→ Material for this exercise
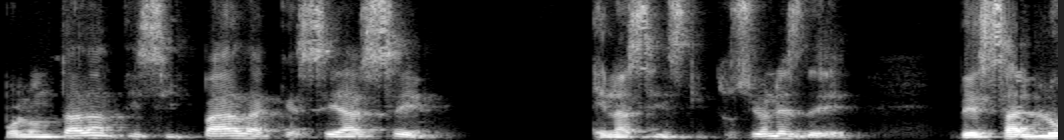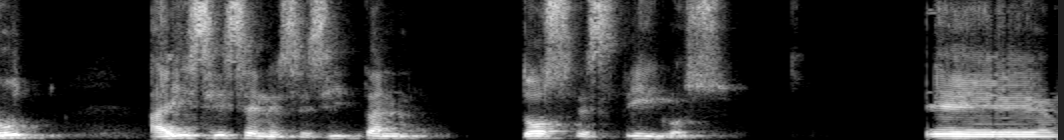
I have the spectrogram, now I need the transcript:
voluntad anticipada que se hace en las instituciones de, de salud, ahí sí se necesitan dos testigos. Eh,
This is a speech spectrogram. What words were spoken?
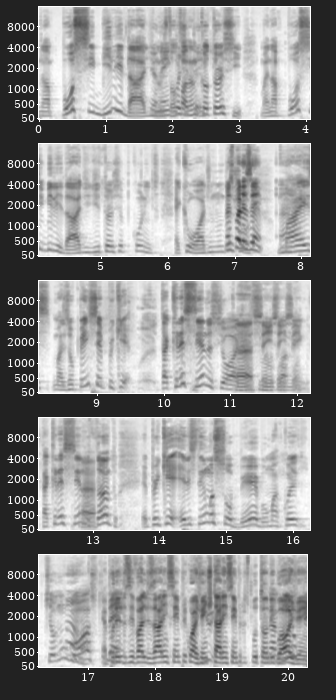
na possibilidade, Eu não nem estou cogitei. falando que eu torci, mas na possibilidade de torcer pro Corinthians. É que o ódio não Mas, deixou. por exemplo. é. Mas, mas eu pensei, porque uh, tá crescendo esse ódio É, em cima sim, do sim, Flamengo. Tá crescendo É. tanto, é porque eles têm uma soberba, uma coisa que eu não Ah, gosto. É bem. por eles rivalizarem sempre com a gente, estarem sempre disputando igual a gente.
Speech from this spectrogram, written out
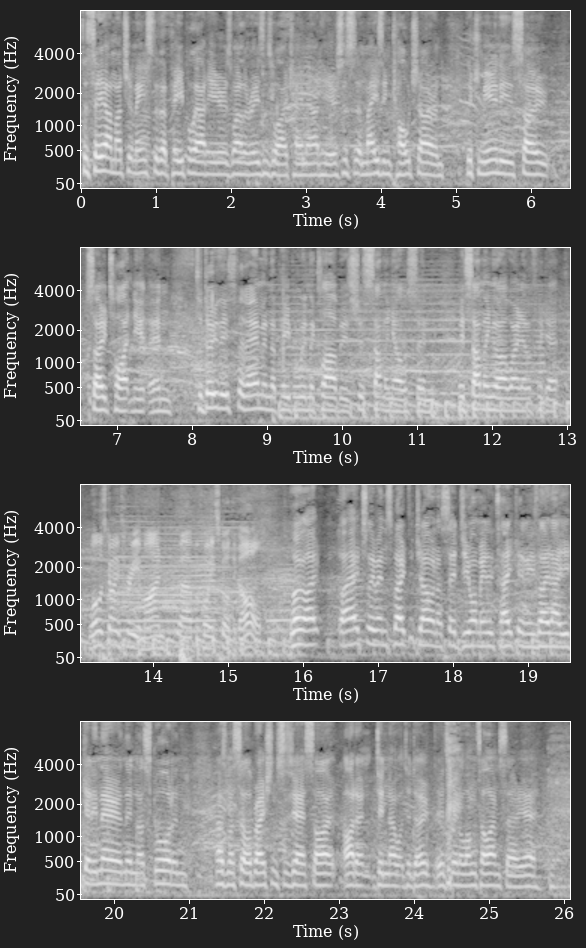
to see how much it means to the people out here is one of the reasons why I came out here. It's just an amazing culture, and the community is so so tight knit, and to do this for them and the people in the club is just something else, and it's something that I won't ever forget. What was going through your mind uh, before you scored the goal? Look, I, I actually went and spoke to Joe and I said, Do you want me to take it? And he's like, No, you get in there. And then I scored, and as my celebration suggests, I, I don't, didn't know what to do. It's been a long time, so yeah.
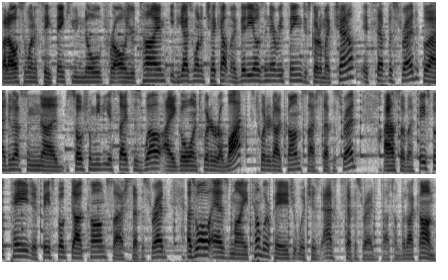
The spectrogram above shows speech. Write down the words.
But I also want to say thank you, Noel, for all your time. If you guys want to check out my videos and everything, just go to my channel. It's Cephas Red. I do have some uh, social media sites as well. I go on Twitter a lot. It's twitter.com slash Red. I also have my Facebook page at facebook.com slash Red, as well as my Tumblr page, which is askcephasred.tumblr.com.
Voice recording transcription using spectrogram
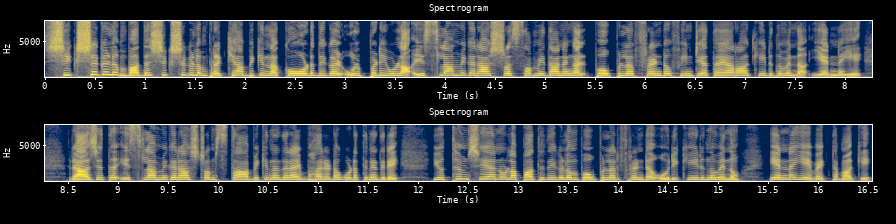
ശിക്ഷകളും വധശിക്ഷകളും പ്രഖ്യാപിക്കുന്ന കോടതികൾ ഉൾപ്പെടെയുള്ള ഇസ്ലാമിക രാഷ്ട്ര സംവിധാനങ്ങൾ പോപ്പുലർ ഫ്രണ്ട് ഓഫ് ഇന്ത്യ തയ്യാറാക്കിയിരുന്നുവെന്ന് എൻ ഐ എ. രാജ്യത്ത് ഇസ്ലാമിക രാഷ്ട്രം സ്ഥാപിക്കുന്നതിനായി ഭരണകൂടത്തിനെതിരെ യുദ്ധം ചെയ്യാനുള്ള പദ്ധതികളും പോപ്പുലർ ഫ്രണ്ട് ഒരുക്കിയിരുന്നുവെന്നും എൻ ഐ എ വ്യക്തമാക്കി.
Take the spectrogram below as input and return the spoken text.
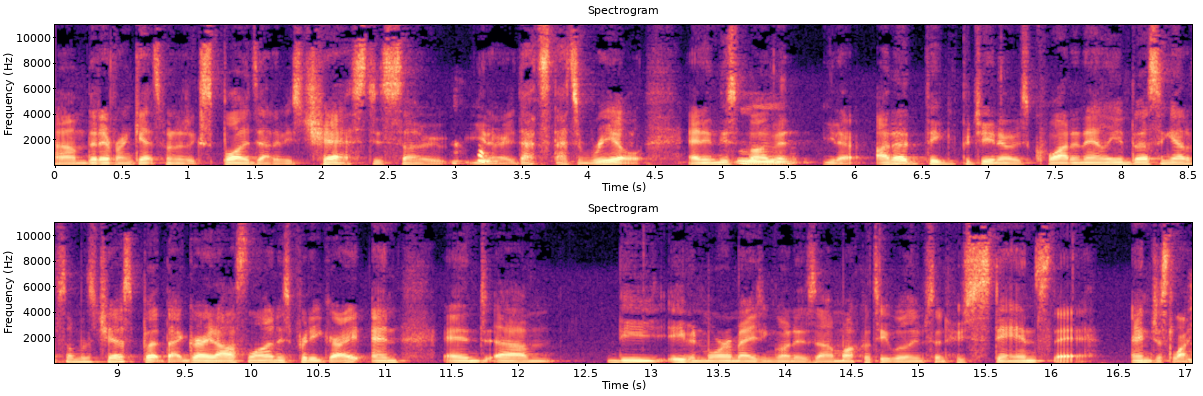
um, that everyone gets when it explodes out of his chest is so you know that's that's real. And in this moment, you know, I don't think Pacino is quite an alien bursting out of someone's chest, but that great ass line is pretty great. And and um, the even more amazing one is uh, Mykelti Williamson who stands there and just like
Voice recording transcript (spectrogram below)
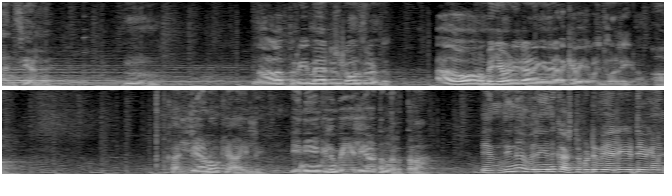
ആൻസി അല്ലേ? നാളെ പ്രീ മാരിറ്റൽ കൗൺസിൽ ഉണ്ട് അത് ഓർമ്മിക്കാൻ വേണ്ടിയിട്ടാണ് ഇങ്ങനെ ഇടയ്ക്കിടയ്ക്ക് വിളിച്ചുകൊണ്ടിരിക്കണം കല്യാണമൊക്കെ ആയില്ലേ? ഇനിയെങ്കിലും വേലിയാട്ടം നിർത്തറ എന്തിനാ ഇവരിങ്ങനെ കഷ്ടപ്പെട്ട് വേലി കെട്ടി വെക്കണേ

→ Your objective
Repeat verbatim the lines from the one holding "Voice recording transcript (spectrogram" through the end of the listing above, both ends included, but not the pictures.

→ Solution for this task
Voice recording transcript (spectrogram below)
ആൻസി അല്ലേ? നാളെ പ്രീ മാരിറ്റൽ കൗൺസിൽ ഉണ്ട് അത് ഓർമ്മിക്കാൻ വേണ്ടിയിട്ടാണ് ഇങ്ങനെ ഇടയ്ക്കിടയ്ക്ക് വിളിച്ചുകൊണ്ടിരിക്കണം കല്യാണമൊക്കെ ആയില്ലേ? ഇനിയെങ്കിലും വേലിയാട്ടം നിർത്തറ എന്തിനാ ഇവരിങ്ങനെ കഷ്ടപ്പെട്ട് വേലി കെട്ടി വെക്കണേ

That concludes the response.